WORK TO COMPLETE:
Everything from the line with "Speech from the" to the final line of the entries, both included, should be restated word for word; please omit the pictures.

-- AVAILABLE RECORDS follows --

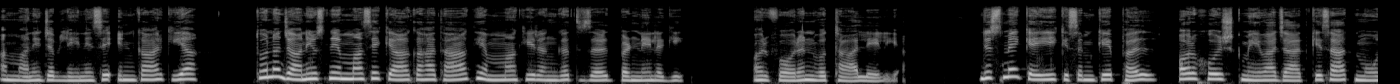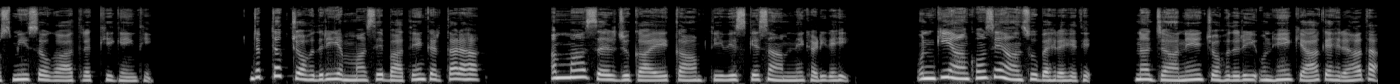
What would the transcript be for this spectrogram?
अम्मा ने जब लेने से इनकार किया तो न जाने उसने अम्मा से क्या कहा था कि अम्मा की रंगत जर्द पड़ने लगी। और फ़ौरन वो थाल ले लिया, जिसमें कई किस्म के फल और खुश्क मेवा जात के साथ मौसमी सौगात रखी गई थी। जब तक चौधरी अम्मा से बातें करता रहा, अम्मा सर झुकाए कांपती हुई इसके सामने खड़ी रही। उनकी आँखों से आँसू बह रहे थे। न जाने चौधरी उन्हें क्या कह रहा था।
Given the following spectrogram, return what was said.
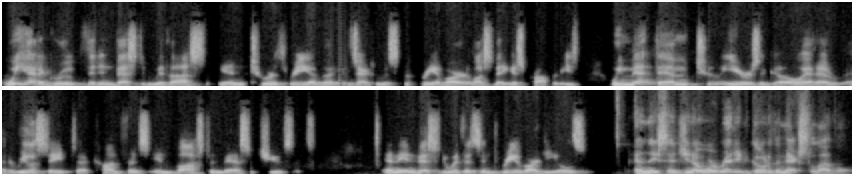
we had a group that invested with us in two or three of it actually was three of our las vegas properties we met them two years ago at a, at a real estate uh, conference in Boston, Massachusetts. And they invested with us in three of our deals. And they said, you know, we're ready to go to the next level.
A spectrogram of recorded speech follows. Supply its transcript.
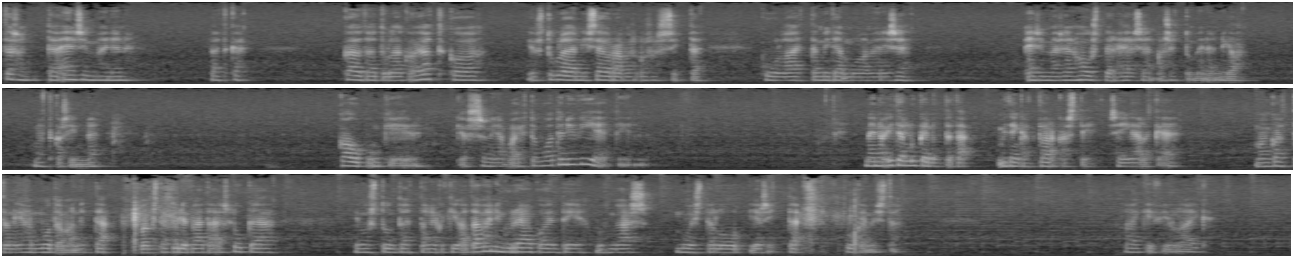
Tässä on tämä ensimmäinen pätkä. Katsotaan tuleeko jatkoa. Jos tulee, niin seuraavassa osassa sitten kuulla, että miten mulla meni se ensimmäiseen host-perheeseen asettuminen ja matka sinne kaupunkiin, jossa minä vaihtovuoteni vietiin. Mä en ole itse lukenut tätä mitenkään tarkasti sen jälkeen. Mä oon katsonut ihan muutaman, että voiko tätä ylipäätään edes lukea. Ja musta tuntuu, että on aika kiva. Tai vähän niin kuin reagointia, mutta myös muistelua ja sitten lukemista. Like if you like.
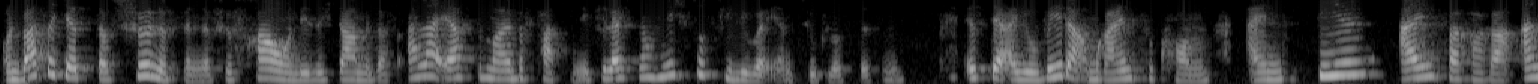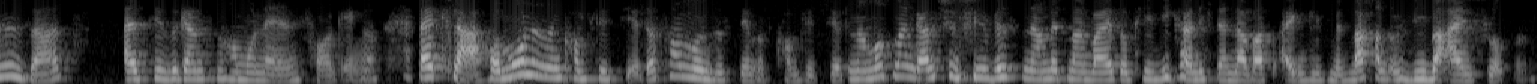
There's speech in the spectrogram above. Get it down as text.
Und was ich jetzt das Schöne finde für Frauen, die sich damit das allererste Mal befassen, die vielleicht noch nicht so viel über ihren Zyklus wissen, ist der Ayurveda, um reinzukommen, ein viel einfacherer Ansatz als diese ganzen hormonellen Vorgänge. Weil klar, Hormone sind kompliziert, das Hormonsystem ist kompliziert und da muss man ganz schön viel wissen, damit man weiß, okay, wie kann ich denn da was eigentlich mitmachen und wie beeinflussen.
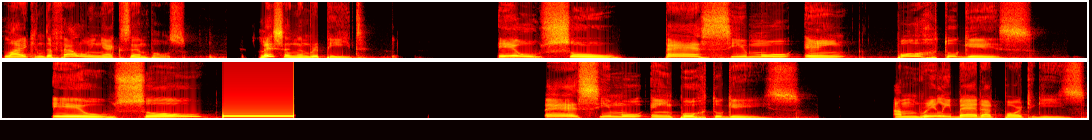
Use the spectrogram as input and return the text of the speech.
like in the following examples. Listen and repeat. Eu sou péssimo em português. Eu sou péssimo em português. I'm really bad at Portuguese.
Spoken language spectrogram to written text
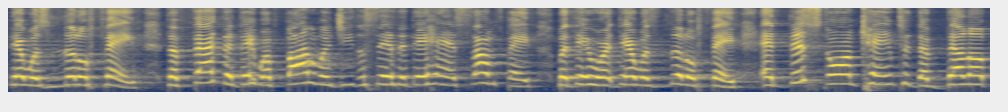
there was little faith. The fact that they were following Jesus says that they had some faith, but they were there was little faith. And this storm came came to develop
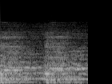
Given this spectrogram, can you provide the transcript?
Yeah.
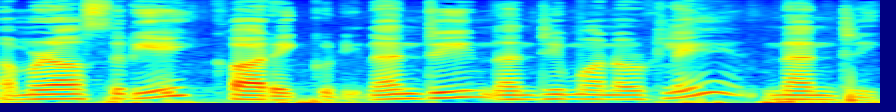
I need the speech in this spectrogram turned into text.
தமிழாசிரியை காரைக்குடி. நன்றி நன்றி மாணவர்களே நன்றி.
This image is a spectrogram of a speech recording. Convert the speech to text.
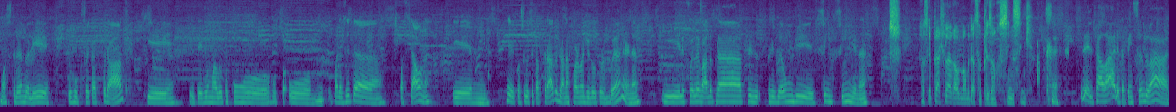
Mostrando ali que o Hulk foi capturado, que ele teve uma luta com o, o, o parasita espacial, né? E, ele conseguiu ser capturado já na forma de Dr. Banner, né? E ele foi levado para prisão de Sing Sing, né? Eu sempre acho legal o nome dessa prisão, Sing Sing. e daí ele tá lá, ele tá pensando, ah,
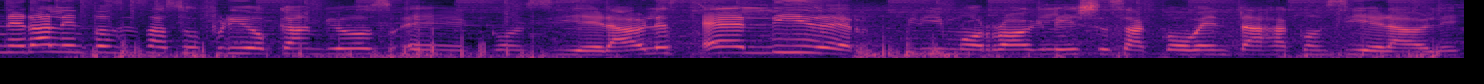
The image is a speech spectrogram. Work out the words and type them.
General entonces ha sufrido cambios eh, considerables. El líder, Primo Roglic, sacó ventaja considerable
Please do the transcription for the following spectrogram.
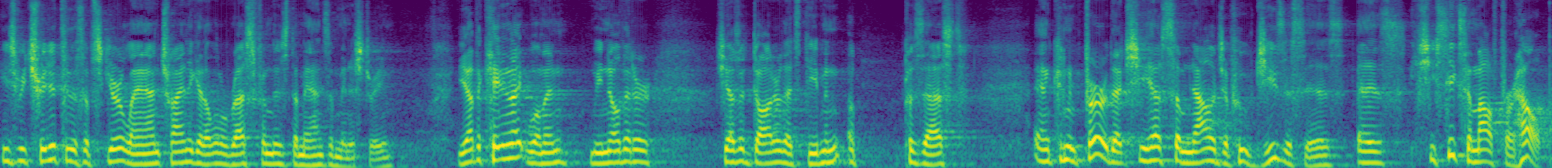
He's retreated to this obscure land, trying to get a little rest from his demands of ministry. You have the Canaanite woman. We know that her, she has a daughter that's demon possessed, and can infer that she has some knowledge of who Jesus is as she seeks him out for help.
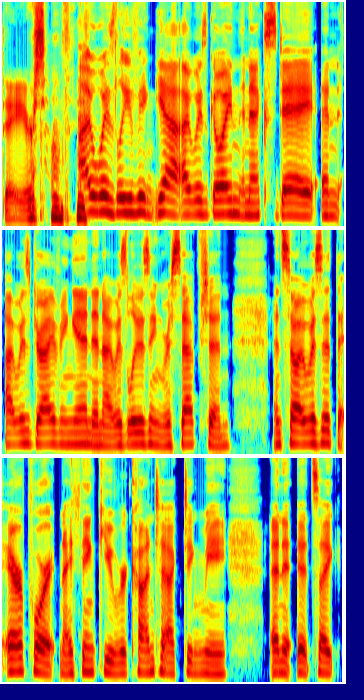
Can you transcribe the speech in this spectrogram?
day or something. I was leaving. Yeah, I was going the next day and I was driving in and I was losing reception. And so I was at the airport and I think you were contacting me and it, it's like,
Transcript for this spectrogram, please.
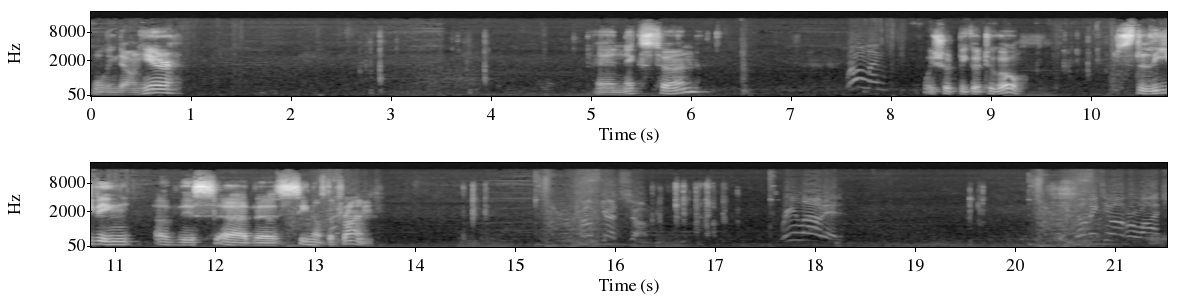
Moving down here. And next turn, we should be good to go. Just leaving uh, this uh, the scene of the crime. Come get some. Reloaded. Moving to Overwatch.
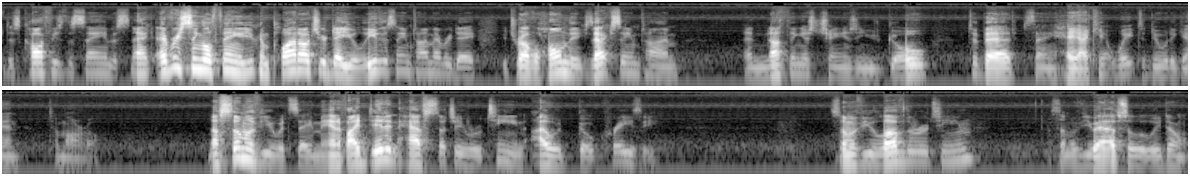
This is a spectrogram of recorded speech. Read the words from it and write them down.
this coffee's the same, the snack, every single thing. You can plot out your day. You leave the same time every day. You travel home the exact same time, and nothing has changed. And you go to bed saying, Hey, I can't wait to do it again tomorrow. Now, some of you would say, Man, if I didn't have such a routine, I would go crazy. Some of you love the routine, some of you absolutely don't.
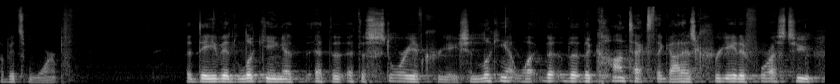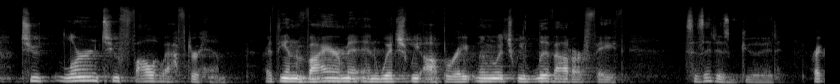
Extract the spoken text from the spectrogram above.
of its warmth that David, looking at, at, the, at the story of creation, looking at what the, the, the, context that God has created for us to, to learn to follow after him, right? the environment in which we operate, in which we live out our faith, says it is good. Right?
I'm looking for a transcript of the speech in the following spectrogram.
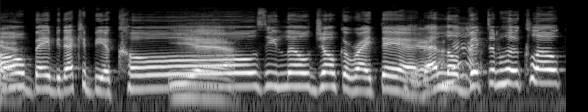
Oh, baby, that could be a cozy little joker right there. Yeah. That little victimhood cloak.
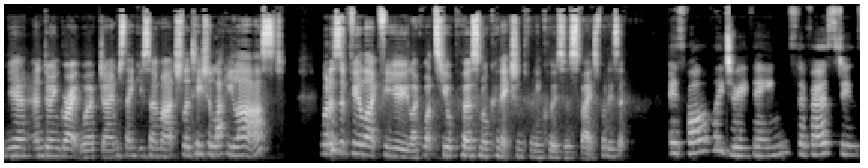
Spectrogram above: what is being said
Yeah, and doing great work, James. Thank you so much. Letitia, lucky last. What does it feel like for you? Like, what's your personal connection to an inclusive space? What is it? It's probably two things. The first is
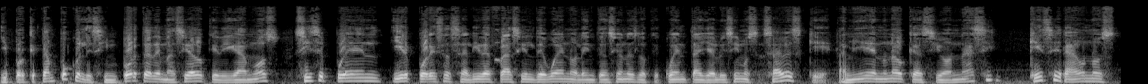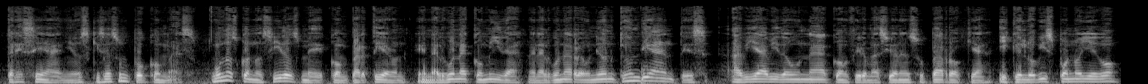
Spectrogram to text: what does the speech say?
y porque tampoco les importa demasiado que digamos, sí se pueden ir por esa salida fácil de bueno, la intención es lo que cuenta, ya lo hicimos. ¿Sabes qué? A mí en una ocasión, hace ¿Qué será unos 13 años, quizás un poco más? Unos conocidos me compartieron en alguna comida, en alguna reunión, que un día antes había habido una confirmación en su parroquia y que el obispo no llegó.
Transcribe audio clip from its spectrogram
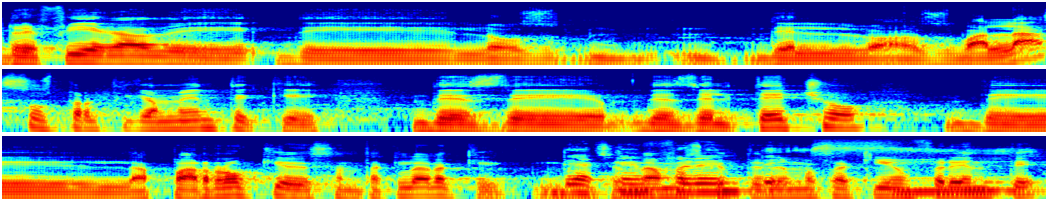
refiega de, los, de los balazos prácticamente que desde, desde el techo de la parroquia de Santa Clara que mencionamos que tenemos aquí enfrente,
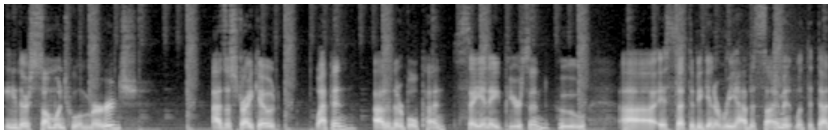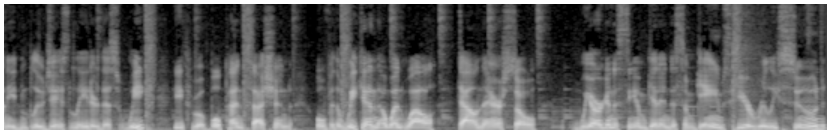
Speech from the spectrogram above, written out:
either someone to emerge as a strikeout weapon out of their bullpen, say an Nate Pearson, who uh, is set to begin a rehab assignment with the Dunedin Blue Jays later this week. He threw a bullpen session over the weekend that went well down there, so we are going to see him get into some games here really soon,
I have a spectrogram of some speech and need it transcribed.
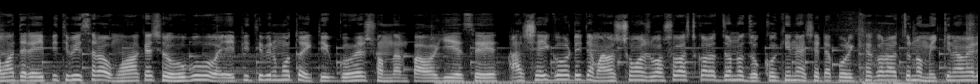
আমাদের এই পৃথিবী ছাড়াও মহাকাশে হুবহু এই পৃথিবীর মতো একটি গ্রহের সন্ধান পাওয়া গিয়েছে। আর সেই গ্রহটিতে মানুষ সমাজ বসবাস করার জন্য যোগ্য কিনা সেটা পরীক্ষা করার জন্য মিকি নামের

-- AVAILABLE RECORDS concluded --

EXERCISE RESULT:
Speech from the spectrogram above, written out:
either someone to emerge as a strikeout weapon out of their bullpen, say an Nate Pearson, who uh, is set to begin a rehab assignment with the Dunedin Blue Jays later this week. He threw a bullpen session over the weekend that went well down there, so we are going to see him get into some games here really soon,
I have a spectrogram of some speech and need it transcribed.
আমাদের এই পৃথিবী ছাড়াও মহাকাশে হুবহু এই পৃথিবীর মতো একটি গ্রহের সন্ধান পাওয়া গিয়েছে। আর সেই গ্রহটিতে মানুষ সমাজ বসবাস করার জন্য যোগ্য কিনা সেটা পরীক্ষা করার জন্য মিকি নামের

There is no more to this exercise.